On Seymour Street I walk to work, and oft
I pass the time reciting sundry verse.
In traffic I can speak—quite loud or soft—
As I my memory's confines rehearse.
I know by heart my favourite—"Kubla Khan"—
Followed by "Ozymandias" alway.
Next comes "The Second Coming"'s denouement
And "Richard Cory" then, without delay.
"The Tyger"'s blazing head I soon describe
And, to conclude my spirited parade,
I launch into King Richard's diatribe
And walk into the office, thus allayed.
This morning, near a crossing of two roads,
While waiting for the traffic lights to change,
A man spied my poetic episode,
And seems to have assumed I was deranged.
So on we walked to work, a foot apart:
He, glaring quietly at his new foe,
And I, performing interloper's parts
In my recitativo's cadent throes.
To clarify: I did not hound or troll
The man whose morning I by chance debased.

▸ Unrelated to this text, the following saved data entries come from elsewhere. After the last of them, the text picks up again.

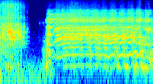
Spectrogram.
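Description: animal, horse whinnying

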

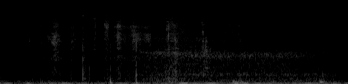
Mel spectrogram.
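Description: household object, paper pages being turned

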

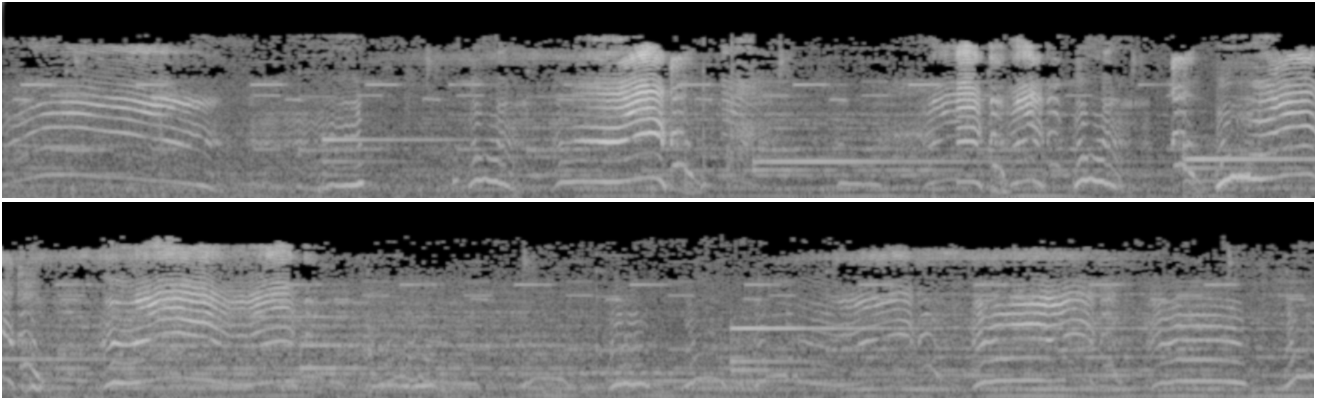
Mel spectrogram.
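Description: human body sound, babies crying

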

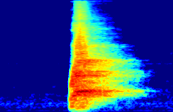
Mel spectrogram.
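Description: animal, dogs barking

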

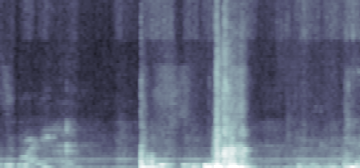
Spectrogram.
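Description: household object, chair creaking or moving

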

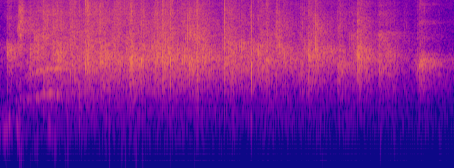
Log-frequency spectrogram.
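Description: crowd, audience applause

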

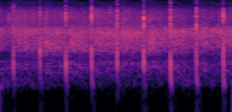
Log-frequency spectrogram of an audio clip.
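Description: crowd, audience applauding

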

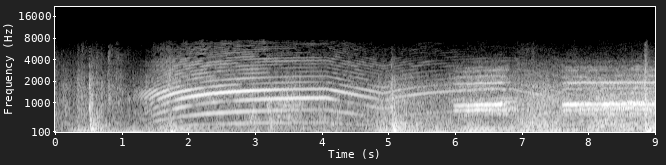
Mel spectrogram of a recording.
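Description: signal or alarm, alarm siren

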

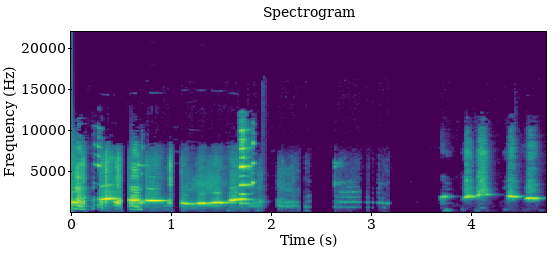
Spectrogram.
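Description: human body sound, person whistling a tune

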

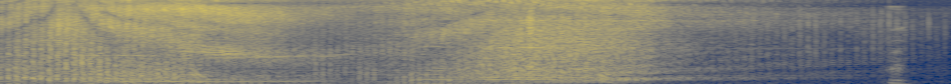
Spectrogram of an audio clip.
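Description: vehicle, helicopter flying overhead

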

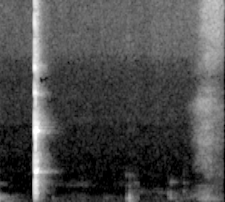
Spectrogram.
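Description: household object, glasses clinking

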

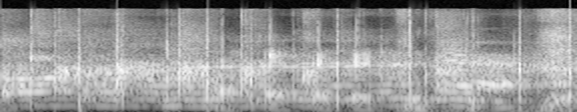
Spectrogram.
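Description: crowd, clapping

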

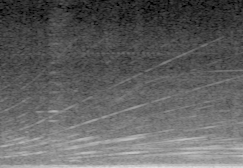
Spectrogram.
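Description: vehicle, police siren approaching

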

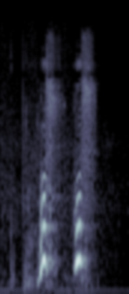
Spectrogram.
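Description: animal, dog barking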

I counseled then my thoughts—"Dive to my soul!"
And he, to make escape, took up his pace.